Southern Cemetery, Manchester
Southern Cemetery, Manchester is a large municipal cemetery in Chorlton-cum-Hardy, Greater Manchester, England, three miles south of Manchester city centre: it was opened in 1879. (It was then in the Withington Local Board District and from 1894 to 1904 in Withington Urban District.) The main area of the cemetery is located to the north of Barlow Moor Road and to the west of the A5103 Princess Road; a northwards extension is situated to the north of Nell Lane. Manchester City Council owns and administers the cemetery. There is a Jewish Cemetery in the northwest section, next to Barlow Moor Road and a Muslim section adjacent to it: the rest of the area of the cemetery is divided into plots for particular classes of person, e.g., Anglicans, Roman Catholics, others. A war memorial stands here to commemorate Allied servicemen who died in the World Wars: many of them died in the two military hospitals in south Manchester (i.e. those at Grangethorpe Road, Fallowfield, and Nell Lane, West Didsbury). Immediately adjacent to the northwest corner of the cemetery, also on Barlow Moor Road, is the Manchester Crematorium which opened in 1892, the second in the United Kingdom.

Buildings
Three service chapels are located in Southern Cemetery, only one of which is currently used for funeral services. The remaining two chapels are semi-derelict.

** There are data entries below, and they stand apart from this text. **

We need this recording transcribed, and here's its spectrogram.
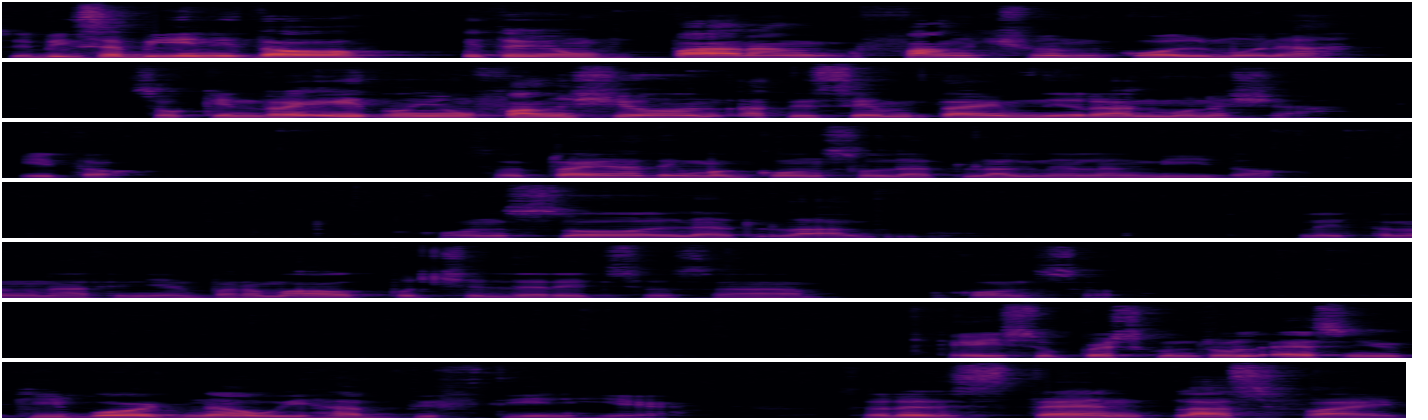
So ibig sabihin nito, ito yung parang function call mo na. So kinreate mo yung function at the same time ni-run mo na siya. Ito. So try natin mag-console.log na lang dito. console.log. Ulit lang natin yan para ma-output siya diretso sa console. Okay, so press Control S on your keyboard. Now we have 15 here. So that is 10 plus 5.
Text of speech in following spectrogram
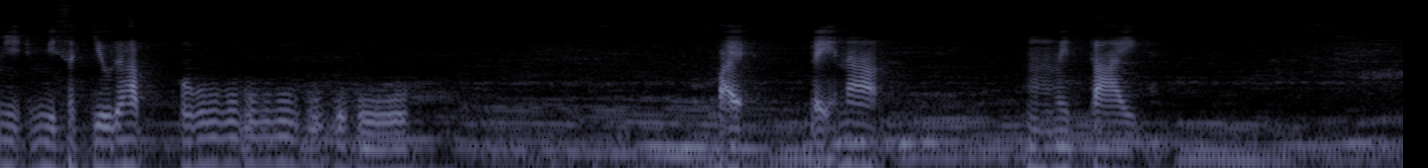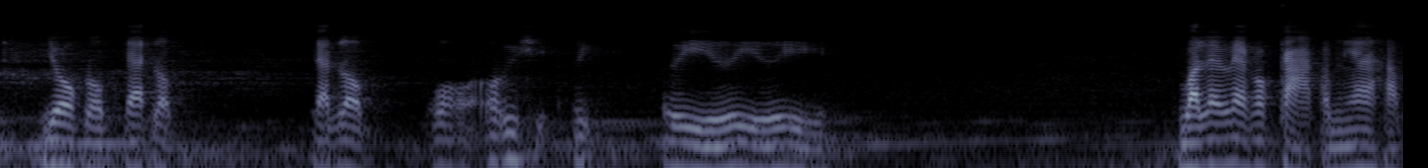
มีมีสกิลด้วยครับ โอ้โห ไปเตะหน้า ไม่ตาย โยกหลบ แดดหลบ แดดหลบโอ้โอ้ยเอ้ยเอ้ยเอ้ยเอ้ยวันแรกๆก็กากแบบนี้ครับ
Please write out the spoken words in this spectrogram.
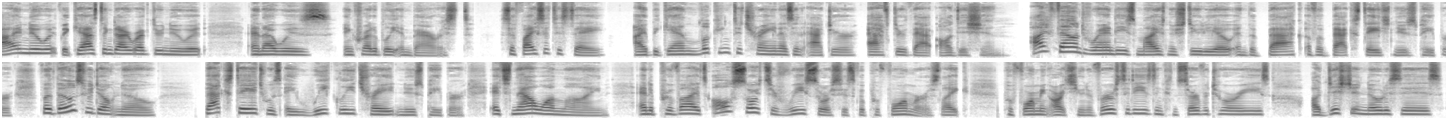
I knew it, the casting director knew it, and I was incredibly embarrassed. Suffice it to say, I began looking to train as an actor after that audition. I found Randy's Meisner studio in the back of a backstage newspaper. For those who don't know, Backstage was a weekly trade newspaper. It's now online, and it provides all sorts of resources for performers like performing arts universities and conservatories, audition notices,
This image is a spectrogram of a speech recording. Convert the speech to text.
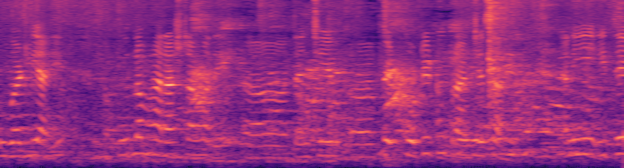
उघडली आहे. पूर्ण महाराष्ट्रामध्ये त्यांचे फोर्टी टू ब्रांचेस आहेत. आणि इथे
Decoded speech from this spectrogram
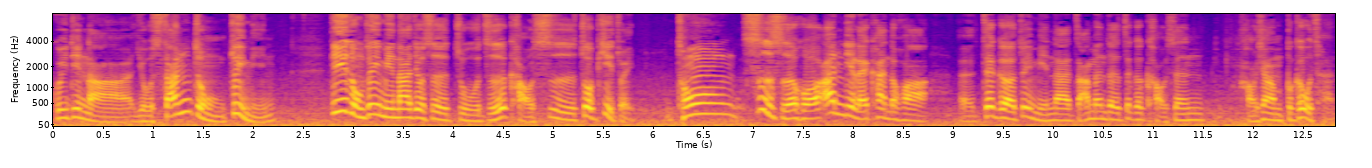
规定了有三种罪名。第一种罪名呢，就是组织考试作弊罪。从事实和案例来看的话，呃，这个罪名呢，咱们的这个考生好像不构成。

As use of the chapel is infrequent (due in most part, to the huge decline in the burial rate during the last century), it is unlikely that either of these two chapels will be returned to their originally intended function in the foreseeable future. A remembrance lodge has been created in the cemetery, opened on 1 October 2008. It is situated at the main entrance on Barlow Moor Road and is for the use of families and friends wishing to pay their respects and remember loved ones.

Notable burials
A number of famous people are buried in the cemetery, including Manchester-born Sir John Alcock, the first person to pilot a non-stop transatlantic aircraft (with Arthur Whitten Brown as navigator) from Newfoundland to Ireland in June 1919. Manchester's first multi-millionaire, industrialist and philanthropist John Rylands, is also buried there. The Rylands memorial is the grandest in the cemetery, although parts of the original structure have had to be removed: his widow Enriqueta's ashes lie in the vault below. The graves of some of those associated with the firm of Rylands are nearby, including those of Reuben Spencer and William Carnelley. Some of Manchester's famous footballing names are also buried in the cemetery, including Sir Matt Busby, manager of Manchester United F.C. from 1945 to 1971. He was buried there after his death on 20 January 1994, alongside his wife Jean, who died just over five years earlier. Billy Meredith, who played for both Manchester City and Manchester United, is also buried in the cemetery. Stretford-born artist L. S. Lowry was buried next to his parents in 1976. Factory Records founder Tony Wilson is also buried there; his coffin carries the catalogue number FAC501; a headstone designed by Peter Saville and Ben Kelly was installed in October 2010.